Incorporate organic matter such as compost or well-rotted manure into the soil to enhance its structure and nutrient content, promoting healthier root development.

XII. Frequently Asked Questions (FAQs)

What causes root rot in Money Trees?

Root rot in Money Trees is primarily caused by fungal pathogens, most commonly from the species Phytophthora and Fusarium. These fungi thrive in excessively moist and poorly draining soil, creating a conducive environment for their growth. Overwatering and using contaminated tools or soil can introduce these pathogens to the plant’s root system, leading to root rot.

How can I save my Money Tree from severe root rot?

Saving a Money Tree from severe root rot requires prompt and decisive action. Here are the steps to take:

  • Diagnose the Problem: Carefully inspect the plant’s root system for signs of rot, such as dark-colored, mushy roots. If the majority of the roots are affected, the situation may be severe.
  • Prune Affected Roots: Using sterilized pruning shears, remove any diseased or dead roots. This will prevent further spread of the fungus.
  • Treat with Fungicides: Apply a suitable fungicide to the remaining healthy roots to inhibit the growth of the fungus.
  • Improve Drainage: Repot the Money Tree in fresh, well-draining soil and ensure the pot has proper drainage holes.
  • Adjust Watering: Water the plant sparingly and only when the top inch of the soil is dry. Avoid overwatering, which can exacerbate the root rot.
  • Provide Optimal Conditions: Ensure the Money Tree is placed in an environment with suitable temperature, humidity, and light levels to support its recovery.
  • Monitor Progress: Regularly inspect the plant for any signs of improvement or deterioration. Be patient, as recovery may take time.

Can overwatering cause root rot?

Yes, overwatering is one of the primary causes of root rot in Money Trees. When the soil remains excessively moist for extended periods, it deprives the roots of oxygen and creates a favorable environment for fungal pathogens. As a result, the roots start to decay, leading to root rot.

Is it possible to revive a severely affected Money Tree?

Reviving a severely affected Money Tree from root rot can be challenging, especially if a significant portion of the root system is damaged. However, with immediate and proper care, there is a chance of recovery. Follow the steps mentioned earlier for saving a Money Tree from severe root rot and monitor the plant’s progress closely.

How often should I repot my Money Tree?

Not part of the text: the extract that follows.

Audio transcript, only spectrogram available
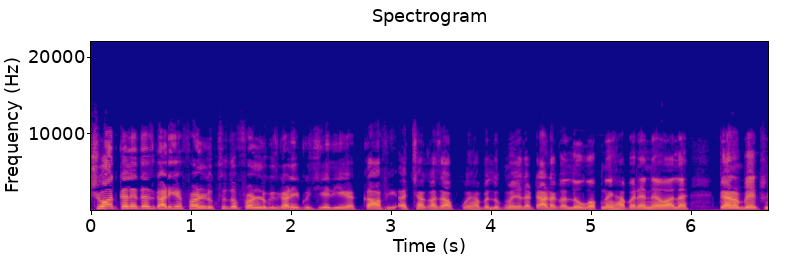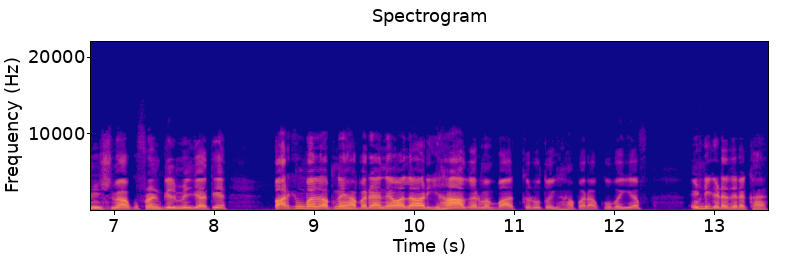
शुरुआत कर लेते हैं इस गाड़ी के फ्रंट लुक से तो फ्रंट लुक इस गाड़ी कुछ ये दिएगा, काफ़ी अच्छा खासा आपको यहाँ पर लुक मिल जाता है टाटा का लोगो अपने यहाँ पर रहने वाला है। पियानो ब्रेक फिनिश में आपको फ्रंट गिल मिल जाती है। पार्किंग बस अपने यहाँ पर रहने वाला और यहाँ अगर मैं बात करूँ तो यहाँ पर आपको भाई इंडिकेटर दे रखा है।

Repotting your Money Tree is necessary when its roots outgrow the current pot or when you suspect root rot. Typically, repotting every two to three years is sufficient. Signs that your Money Tree may need repotting include roots circling the pot’s perimeter or emerging from drainage holes. When repotting, choose a slightly larger pot with good drainage and fresh, well-draining soil.

Remember, prevention is key to avoiding severe root rot issues. By providing the right growing conditions, proper watering, and regular observation, you can ensure the health and longevity of your Money Tree.

XIII. Conclusion

Preventing and addressing root rot in your Money Tree requires vigilance, proper care, and timely action. By following the guidelines outlined in this article, you can create an ideal growing environment, detect early warning signs, and take preventive measures to safeguard your Money Tree from root rot.

Importance of continuous monitoring and care for a healthy Money Tree

Maintaining a healthy Money Tree is an ongoing process that involves understanding its needs, providing suitable growing conditions, and taking prompt action when necessary. With dedication and proper care, you can enjoy the beauty and prosperity of your Money Tree for many years to come.

This article serves as a comprehensive guide to help you ensure the well-being of your Money Tree. Remember to implement the recommended practices and always stay observant of your plant’s health. By doing so, you can cultivate a thriving Money Tree that brings beauty and positive energy into your home.